- [Aim of the exercise]:
Keep images out and repeat all data exactly.

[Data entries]
+===+

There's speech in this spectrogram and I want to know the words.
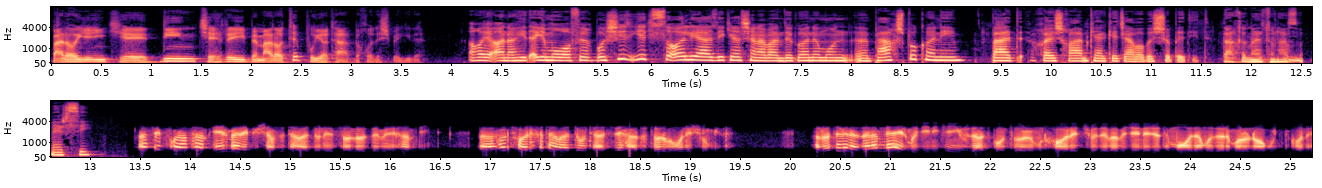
برای اینکه دین چهره‌ای به مراتب پویاتر به خودش بگیره. آقای آناهید اگه موافق باشید یک سوالی از یکی از شنوندگانمون پخش بکنیم. بعد خواهش خواهم کرد که جوابش رو بدید. در خدمتتون هستم. مرسی. پیشرفت تمدن انسان لازمه. هم دین. به حال تاریخ تمدن تاثیر هر دوتا رو به ما نشون میده. البته به نظرم نه علم و دینی که این روز از کنترلمون خارج شده و به جای نجات ما آدم داره ما رو نابود می‌کنه.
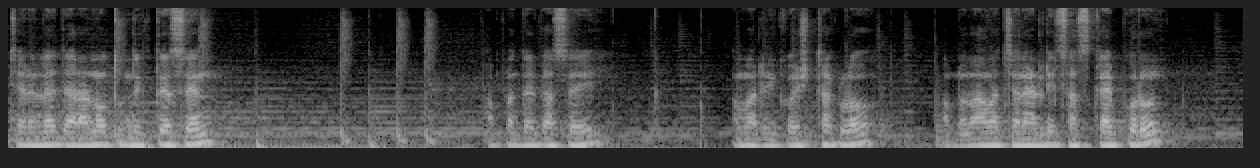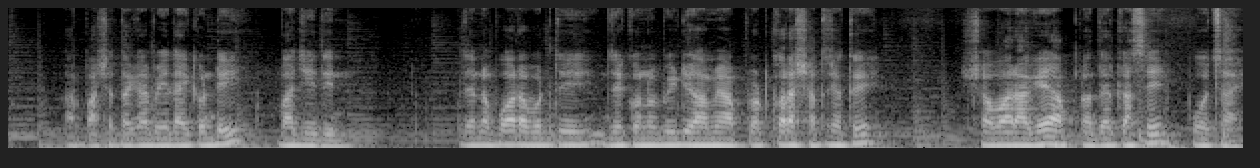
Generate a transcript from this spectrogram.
চ্যানেলে যারা নতুন দেখতেছেন, আপনাদের কাছে আমার রিকোয়েস্ট থাকল, আপনারা আমার চ্যানেলটি সাবস্ক্রাইব করুন, আর পাশে থাকা বেল আইকনটি বাজিয়ে দিন। যেন পরবর্তী যে কোনো ভিডিও আমি আপলোড করার সাথে সাথে সবার আগে আপনাদের কাছে পৌঁছায়।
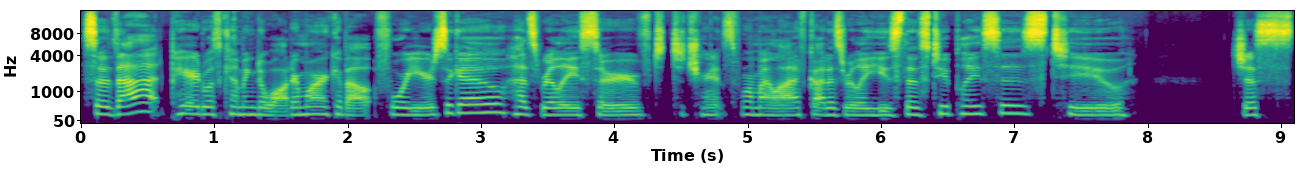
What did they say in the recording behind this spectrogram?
So that paired with coming to Watermark about four years ago has really served to transform my life. God has really used those two places to just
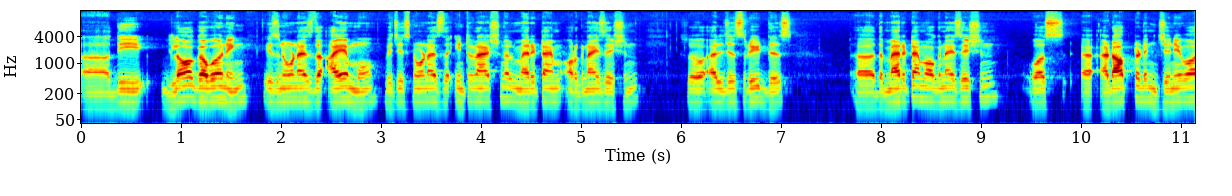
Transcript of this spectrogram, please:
uh, the law governing is known as the IMO which is known as the International Maritime Organization. So, I will just read this. Uh, the maritime organization was uh, adopted in Geneva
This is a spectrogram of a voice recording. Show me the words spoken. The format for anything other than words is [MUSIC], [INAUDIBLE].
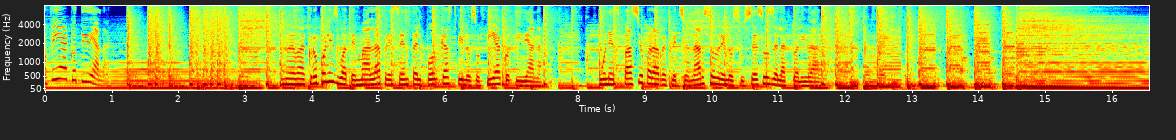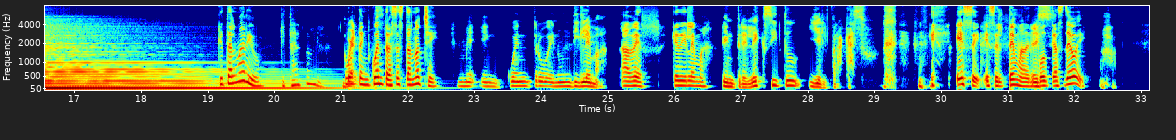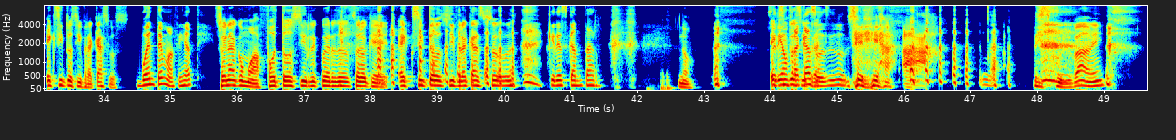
Filosofía cotidiana. Nueva Acrópolis Guatemala presenta el podcast Filosofía cotidiana, un espacio para reflexionar sobre los sucesos de la actualidad. ¿Qué tal, Mario? ¿Qué tal, Pamela? ¿Cómo te encuentras esta noche? Me encuentro en un dilema A ver, ¿qué dilema? entre el éxito y el fracaso. [LAUGHS] Ese es el tema del Es- podcast de hoy. Ajá. Éxitos y fracasos. Buen tema, fíjate. Suena como a fotos y recuerdos, solo que [LAUGHS] éxitos y fracasos. [LAUGHS] ¿Quieres cantar? No. Sería un Éxitos y fracaso. fra-. Sería. Ah, discúlpame.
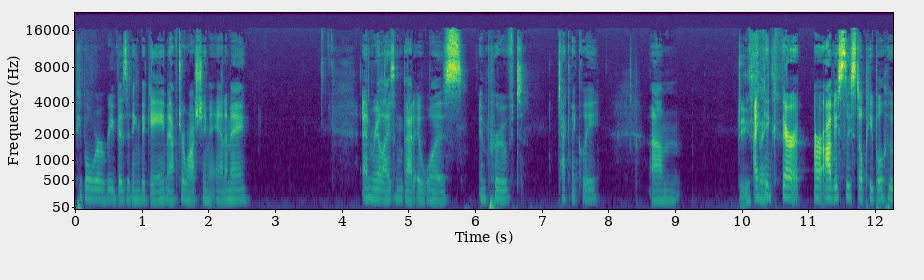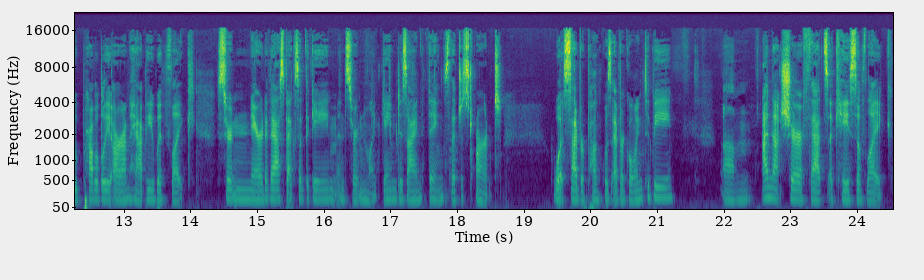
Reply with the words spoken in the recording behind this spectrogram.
people were revisiting the game after watching the anime and realizing that it was improved technically. Um, Do you I think there are obviously still people who probably are unhappy with like certain narrative aspects of the game and certain like game design things that just aren't what Cyberpunk was ever going to be. Um, I'm not sure if that's a case of like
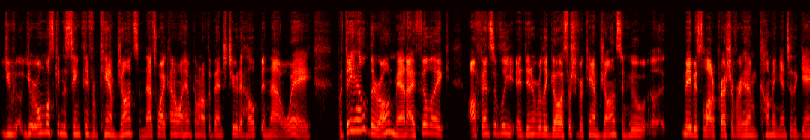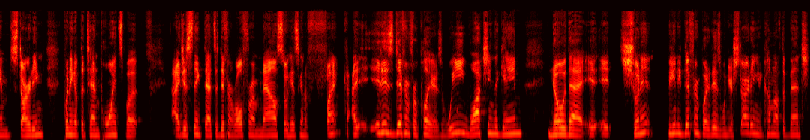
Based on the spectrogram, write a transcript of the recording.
You you're almost getting the same thing from Cam Johnson. That's why I kind of want him coming off the bench too to help in that way but they held their own, man. I feel like offensively, it didn't really go, especially for Cam Johnson, who uh, maybe it's a lot of pressure for him coming into the game, starting, putting up the 10 points, but I just think that's a different role for him now. So he's going to find I, it is different for players. We watching the game know that it, it shouldn't be any different, but it is when you're starting and coming off the bench,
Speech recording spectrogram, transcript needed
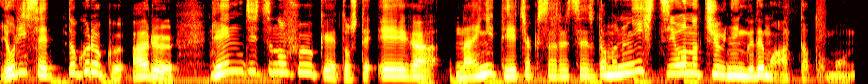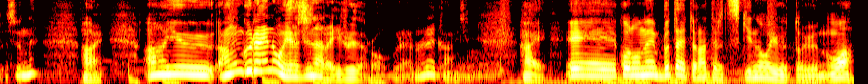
より説得力ある現実の風景として映画内に定着させるために必要なチューニングでもあったと思うんですよね。はい、ああいうあんぐらいの親父ならいるだろうぐらいのね感じ。はいえー、このね舞台となっている月の湯というのは、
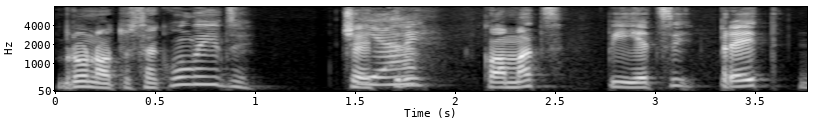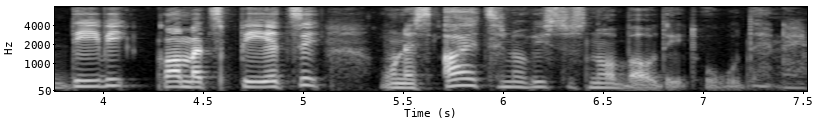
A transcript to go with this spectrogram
Bruno, tu seko līdzi? 4,5 pret 2,5. Un es aicinu visus nobaudīt ūdeni.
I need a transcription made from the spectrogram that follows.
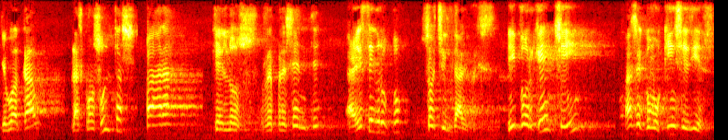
Llevó a cabo las consultas para que los represente a este grupo Xochitl Galvez. ¿Y por qué? Sí, hace como 15 días,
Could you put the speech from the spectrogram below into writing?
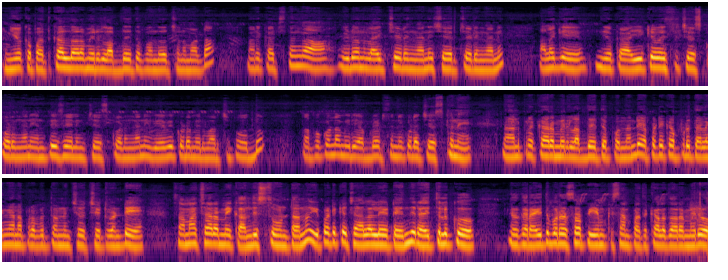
ఈ యొక్క పథకాల ద్వారా మీరు లబ్ధి అయితే పొందవచ్చు అనమాట మరి ఖచ్చితంగా వీడియోని లైక్ చేయడం కానీ షేర్ చేయడం కానీ అలాగే ఈ యొక్క ఈకేవైసీ చేసుకోవడం కానీ ఎన్పీసీ లింక్ చేసుకోవడం కానీ ఇవేవి కూడా మీరు మర్చిపోవద్దు. తప్పకుండా మీరు అప్డేట్స్ అన్ని కూడా చేసుకుని దాని ప్రకారం మీరు లబ్ధి అయితే పొందండి. ఎప్పటికప్పుడు తెలంగాణ ప్రభుత్వం నుంచి వచ్చేటువంటి సమాచారం మీకు అందిస్తూ ఉంటాను. ఇప్పటికే చాలా లేట్ అయింది. రైతులకు ఈ యొక్క రైతు భరోసా పీఎం కిసాన్ పథకాల ద్వారా మీరు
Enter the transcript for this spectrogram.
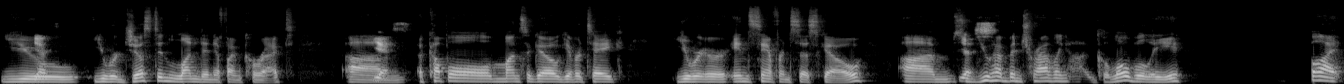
You yes. you were just in London, if I'm correct. Um, yes. A couple months ago, give or take, you were in San Francisco. Um, so yes. you have been traveling uh, globally but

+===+

- [Output of the exercise]:
There's speech in this spectrogram and I want to know the words.
برای اینکه دین چهره‌ای به مراتب پویاتر به خودش بگیره. آقای آناهید اگه موافق باشید یک سوالی از یکی از شنوندگانمون پخش بکنیم. بعد خواهش خواهم کرد که جوابش رو بدید. در خدمتتون هستم. مرسی. پیشرفت تمدن انسان لازمه. هم دین. به حال تاریخ تمدن تاثیر هر دوتا رو به ما نشون میده. البته به نظرم نه علم و دینی که این روز از کنترلمون خارج شده و به جای نجات ما آدم داره ما رو نابود می‌کنه.
Generate a transcript from this spectrogram.
চ্যানেলে যারা নতুন দেখতেছেন, আপনাদের কাছে আমার রিকোয়েস্ট থাকল, আপনারা আমার চ্যানেলটি সাবস্ক্রাইব করুন, আর পাশে থাকা বেল আইকনটি বাজিয়ে দিন। যেন পরবর্তী যে কোনো ভিডিও আমি আপলোড করার সাথে সাথে সবার আগে আপনাদের কাছে পৌঁছায়।
What did they say in the recording behind this spectrogram?
So that paired with coming to Watermark about four years ago has really served to transform my life. God has really used those two places to just
Transcript of this spectrogram, please:
uh, the law governing is known as the IMO which is known as the International Maritime Organization. So, I will just read this. Uh, the maritime organization was uh, adopted in Geneva
This is a spectrogram of a voice recording. Show me the words spoken. The format for anything other than words is [MUSIC], [INAUDIBLE].
Filosofía cotidiana. Nueva Acrópolis Guatemala presenta el podcast Filosofía cotidiana, un espacio para reflexionar sobre los sucesos de la actualidad. ¿Qué tal, Mario? ¿Qué tal, Pamela? ¿Cómo te encuentras esta noche? Me encuentro en un dilema A ver, ¿qué dilema? entre el éxito y el fracaso. [LAUGHS] Ese es el tema del Es- podcast de hoy. Ajá. Éxitos y fracasos. Buen tema, fíjate. Suena como a fotos y recuerdos, solo que [LAUGHS] éxitos y fracasos. [LAUGHS] ¿Quieres cantar? No. Sería un Éxitos y fracaso. fra-. Sería. Ah, discúlpame.
Reply with the words spoken in the recording behind this spectrogram.
people were revisiting the game after watching the anime and realizing that it was improved technically. Um, Do you I think there are obviously still people who probably are unhappy with like certain narrative aspects of the game and certain like game design things that just aren't what Cyberpunk was ever going to be. Um, I'm not sure if that's a case of like
Based on the spectrogram, write a transcript of the recording.
You you're almost getting the same thing from Cam Johnson. That's why I kind of want him coming off the bench too to help in that way but they held their own, man. I feel like offensively, it didn't really go, especially for Cam Johnson, who uh, maybe it's a lot of pressure for him coming into the game, starting, putting up the 10 points, but I just think that's a different role for him now. So he's going to find I, it is different for players. We watching the game know that it, it shouldn't be any different, but it is when you're starting and coming off the bench,
Speech recording spectrogram, transcript needed
より説得力ある現実の風景として映画内に定着させるために必要なチューニングでもあったと思うんですよね。はい、ああいうあんぐらいの親父ならいるだろうぐらいのね感じ。はいえー、このね舞台となっている月の湯というのは、
A transcript to go with this spectrogram
Bruno, tu seko līdzi? 4,5 pret 2,5. Un es aicinu visus nobaudīt ūdeni.
I need a transcription made from the spectrogram that follows.
Llevó a cabo las consultas para que los represente a este grupo Xochitl Galvez. ¿Y por qué? Sí, hace como 15 días,
Could you put the speech from the spectrogram below into writing?
ఈ యొక్క పథకాల ద్వారా మీరు లబ్ధి అయితే పొందవచ్చు అనమాట మరి ఖచ్చితంగా వీడియోని లైక్ చేయడం కానీ షేర్ చేయడం కానీ అలాగే ఈ యొక్క ఈకేవైసీ చేసుకోవడం కానీ ఎన్పీసీ లింక్ చేసుకోవడం కానీ ఇవేవి కూడా మీరు మర్చిపోవద్దు. తప్పకుండా మీరు అప్డేట్స్ అన్ని కూడా చేసుకుని దాని ప్రకారం మీరు లబ్ధి అయితే పొందండి. ఎప్పటికప్పుడు తెలంగాణ ప్రభుత్వం నుంచి వచ్చేటువంటి సమాచారం మీకు అందిస్తూ ఉంటాను. ఇప్పటికే చాలా లేట్ అయింది. రైతులకు ఈ యొక్క రైతు భరోసా పీఎం కిసాన్ పథకాల ద్వారా మీరు
Enter the transcript for this spectrogram.
You yes. you were just in London, if I'm correct. Um, yes. A couple months ago, give or take, you were in San Francisco. Um, so yes. you have been traveling uh, globally but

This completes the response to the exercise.